It began as a very typical late summer day for the people in New York City, New York, Washington, D.C. and Shanksville, Pennsylvania.  Early that morning, several men boarded two large Boeing 767 jets at Logan International Airport in Boston, MA.  One airplane was American Airlines Flight 11 and the other airplane was Untied Airlines Flight 175.  Both jets were departing to Los Angeles.  Other men, at Newark International Airport boarded United Airlines Flight 93 departing to San Francisco, and at Washington Dulles Airport other men boarded American Airlines Flight 77 departing to Los Angeles.

“All of the jets were scheduled for transcontinental flights and carried an average of 20,000 gallons of aviation fuel. This was probably one of the major reasons they were selected, as the amount of fuel, plus impact into a building, added up to a lethal bomb.” (septterror.tripod.com)

The hijackers used knives and box cutters to take over the planes.  The two planes that left the Logan airport flew into the World Trade Center Towers in New York City.  The plane that left the Washington Dulles airport flew into the west side of the Pentagon in Washington, DC and the forth plane that left the Newark International Airport did not make it to the hijackers’ intended target, but as a result of courageous passengers fighting against the hijackers, this airplane crashed into a field in the farming town of Shanksville, Pennsylvania.

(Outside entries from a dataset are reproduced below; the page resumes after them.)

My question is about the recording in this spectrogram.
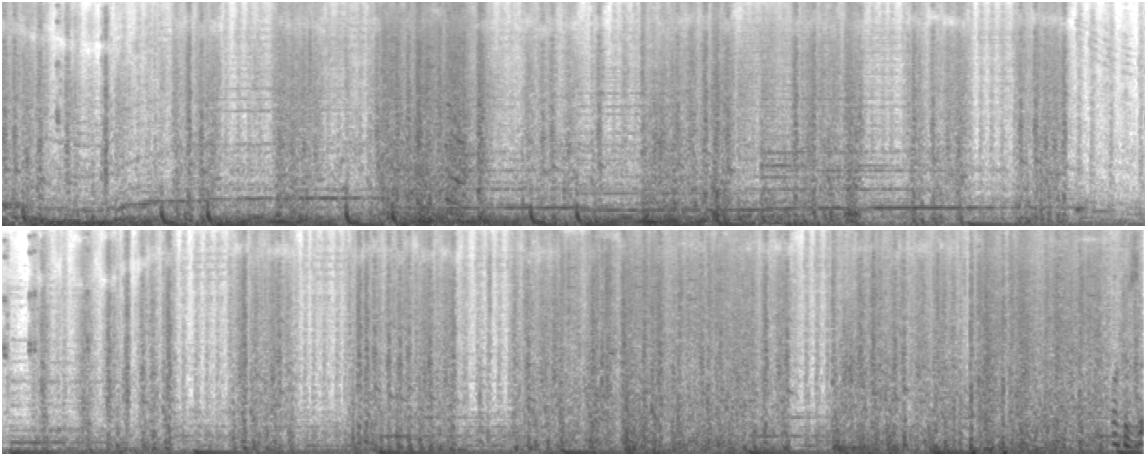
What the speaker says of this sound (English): Finally, a sniper rifle.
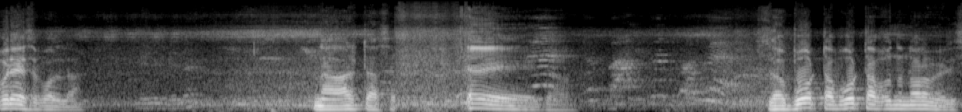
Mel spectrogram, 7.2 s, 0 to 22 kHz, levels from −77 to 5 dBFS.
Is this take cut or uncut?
cut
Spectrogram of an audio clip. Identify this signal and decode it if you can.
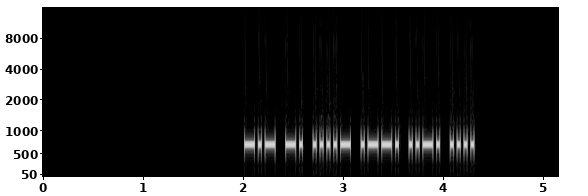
Morse code, heard as a keyed tone, about 34 wpm, 700 Hz. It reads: KN4PFH
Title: USA Call Signs - 6 Characters - Repeated 3x - 35wpm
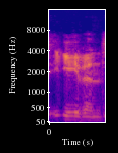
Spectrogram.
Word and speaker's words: Ifans: I thought Rhys Ifans. I apologize if I'm butchering that name. Rhys Ifans. No, it's even. Rhys Ifans. It's Evans.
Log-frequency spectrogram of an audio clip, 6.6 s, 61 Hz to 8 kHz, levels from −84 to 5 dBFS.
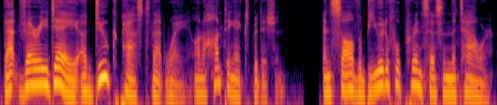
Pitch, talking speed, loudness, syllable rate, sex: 120 Hz, 180 wpm, -18 LUFS, 4.9 syllables/s, male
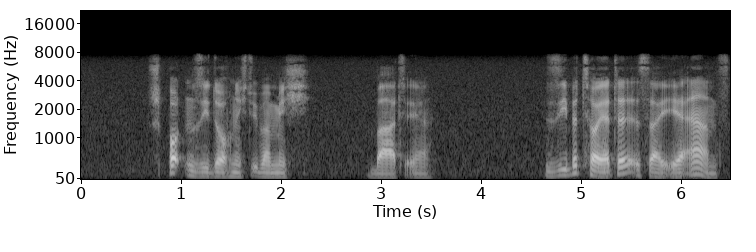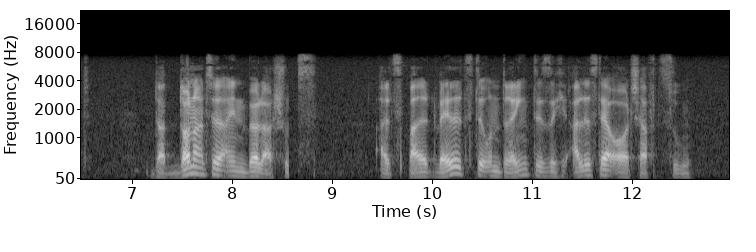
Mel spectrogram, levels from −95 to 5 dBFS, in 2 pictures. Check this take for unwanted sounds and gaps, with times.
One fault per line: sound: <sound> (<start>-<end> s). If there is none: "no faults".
sound: dropout (8.6-8.7 s)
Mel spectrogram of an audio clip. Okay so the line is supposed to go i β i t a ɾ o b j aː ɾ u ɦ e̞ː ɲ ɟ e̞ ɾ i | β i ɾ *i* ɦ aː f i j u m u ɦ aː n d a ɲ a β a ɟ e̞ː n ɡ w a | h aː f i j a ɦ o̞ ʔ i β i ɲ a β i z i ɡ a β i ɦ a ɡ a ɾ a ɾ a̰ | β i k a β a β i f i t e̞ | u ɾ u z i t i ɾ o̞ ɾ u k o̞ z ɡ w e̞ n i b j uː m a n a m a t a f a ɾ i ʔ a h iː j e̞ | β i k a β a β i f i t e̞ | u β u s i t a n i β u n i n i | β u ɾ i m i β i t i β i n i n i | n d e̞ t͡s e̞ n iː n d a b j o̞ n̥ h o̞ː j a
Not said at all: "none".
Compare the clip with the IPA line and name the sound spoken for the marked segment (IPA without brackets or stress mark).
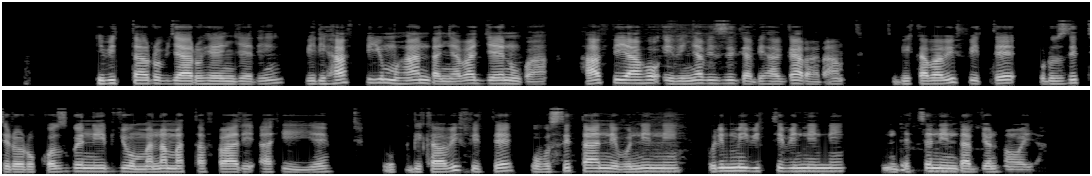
i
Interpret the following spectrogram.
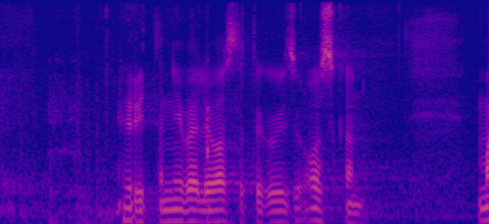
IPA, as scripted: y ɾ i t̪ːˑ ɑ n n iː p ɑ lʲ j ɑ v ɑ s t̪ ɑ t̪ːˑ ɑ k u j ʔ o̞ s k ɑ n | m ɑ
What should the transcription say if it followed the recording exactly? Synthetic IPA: y ɾ i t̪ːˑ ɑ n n iː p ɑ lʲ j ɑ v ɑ s t̪ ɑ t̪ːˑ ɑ k u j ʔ o̞ s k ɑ n | m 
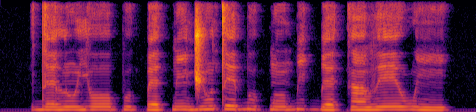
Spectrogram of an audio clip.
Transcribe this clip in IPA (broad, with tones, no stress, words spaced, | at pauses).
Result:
dɛ˧lũ˧ joː˧pu˨k͡pɛ˨ k͡pĩ˧d͡ʒũ˦te˦ ɓu˧k͡pũ˧ɓi˦ɡ͡bɛ˨ kã˧veː˦ wĩ˨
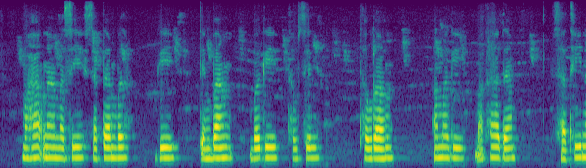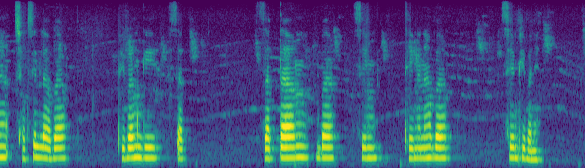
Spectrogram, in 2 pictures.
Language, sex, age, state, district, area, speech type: Manipuri, female, 45-60, Manipur, Churachandpur, urban, read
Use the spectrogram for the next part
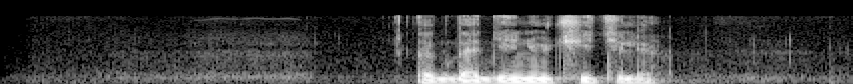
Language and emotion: Russian, neutral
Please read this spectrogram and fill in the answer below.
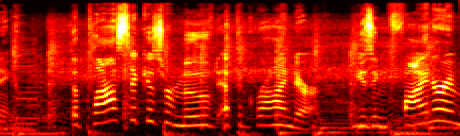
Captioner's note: grinding sound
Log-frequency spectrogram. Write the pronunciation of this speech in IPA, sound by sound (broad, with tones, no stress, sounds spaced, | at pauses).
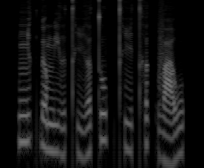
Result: ɲ ə˦˥ k̚ ɗ ə˧ m j ɨ˨˩˦ t̪ʰ i˨˩˦ ə̯ t̪ u˦˥ p̚ t̪ʰ i˧ t̪ʰ ə˦˥ k̚ v a˨˩˦ w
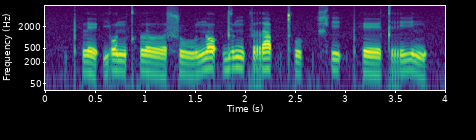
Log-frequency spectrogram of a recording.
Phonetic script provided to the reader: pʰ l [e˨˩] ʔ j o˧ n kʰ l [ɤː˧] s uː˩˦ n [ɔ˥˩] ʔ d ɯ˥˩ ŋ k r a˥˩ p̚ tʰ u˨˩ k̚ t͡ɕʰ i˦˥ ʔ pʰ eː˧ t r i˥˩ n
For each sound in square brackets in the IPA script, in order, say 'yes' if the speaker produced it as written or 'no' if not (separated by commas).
yes, no, yes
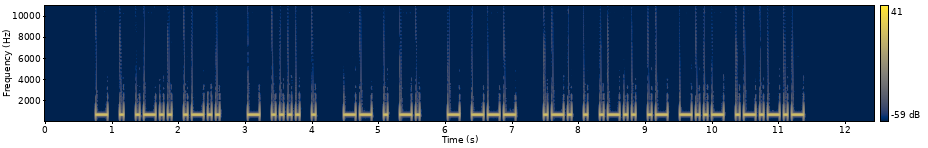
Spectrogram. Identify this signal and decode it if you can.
Morse code, heard as a keyed tone, about 20 wpm, 700 Hz. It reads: TELL THE MEN TO RELAX.
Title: Sentences from Top 1400 Words 20wpm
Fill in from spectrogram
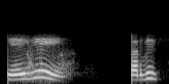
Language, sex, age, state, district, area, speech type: Odia, female, 60+, Odisha, Angul, rural, conversation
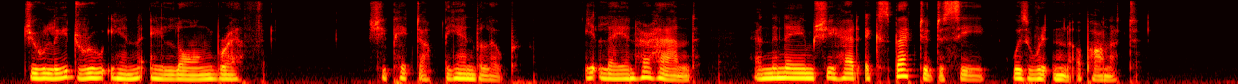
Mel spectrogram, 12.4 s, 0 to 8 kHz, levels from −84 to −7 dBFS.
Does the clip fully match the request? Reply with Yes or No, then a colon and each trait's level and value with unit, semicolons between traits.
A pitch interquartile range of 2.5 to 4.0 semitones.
Yes: average, 3.2 semitones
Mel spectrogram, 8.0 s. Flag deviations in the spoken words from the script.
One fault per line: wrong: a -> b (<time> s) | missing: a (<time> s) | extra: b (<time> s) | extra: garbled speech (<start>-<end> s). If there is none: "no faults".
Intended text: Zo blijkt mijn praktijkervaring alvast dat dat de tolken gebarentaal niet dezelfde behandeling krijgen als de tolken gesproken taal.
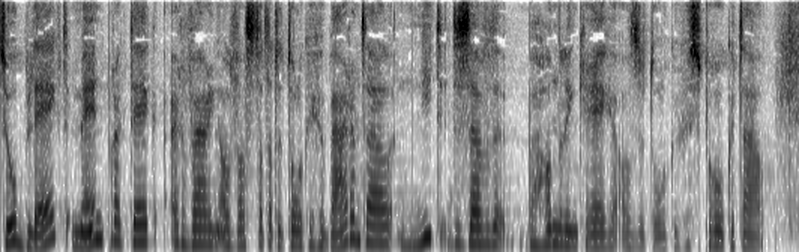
no faults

A little over 3,000 people were killed that day.  In New York City, 2830 people were killed.  This includes all the passengers and crew members on both planes, people working in the World Trade Center towers, police officers, fire fighters and Port Authority police officers.  In Washington, DC, at the Pentagon, 125 people were killed, and in Shanksville, Pennsylvania, all 44 passengers and crew members were killed when their plane crashed in a field.  The 19 men who hijacked the four jets on September 11th were believed to be members of al-Qaeda, Arabic for “The Base.”

For more information about the September 11th terrorist attack, you can click on the link below.

http://septterror.tripod.com/the911basics.html

Thanksgiving Food

Thanksgiving is coming this week.  It is a time for Americans to be with their families and share a big feast.  Traditional foods varies from family to family and location to location, but here is what the menu looks like at my Grandmother’s house:

Used with permission from Faye Huang under CC BY-NC-SA 2.0 license

Roast Turkey

Used with permission from Paolo Valdemarin under CC BY-NC-SA 2.0 license

Stuffing (also called Dressing)

Used with permission from pchow98 under CC BY-NC-SA 2.0 license

Baked Ham

Used with permission from pfduck under CC BY-NC-SA 2.0 license

Mashed Potatoes (with Gravy)

Used with permission from Chanita Harel under CC BY-NC-SA 2.0 license

Baked Sweet Potatoes (with marshmallows)

Used with permission from nozoomii under CC BY-NC-SA 2.0 license

Green beans

Used with permission from merri under CC BY-NC-SA 2.0 license

Cranberry Sauce

Used with permission from Marit & Toomas Hinnosaar under CC BY-NC-SA 2.0 license

Pumpkin Pie

I hope you are hungry.  Do you know of any other foods that are traditionally eaten during Thanksgiving in America?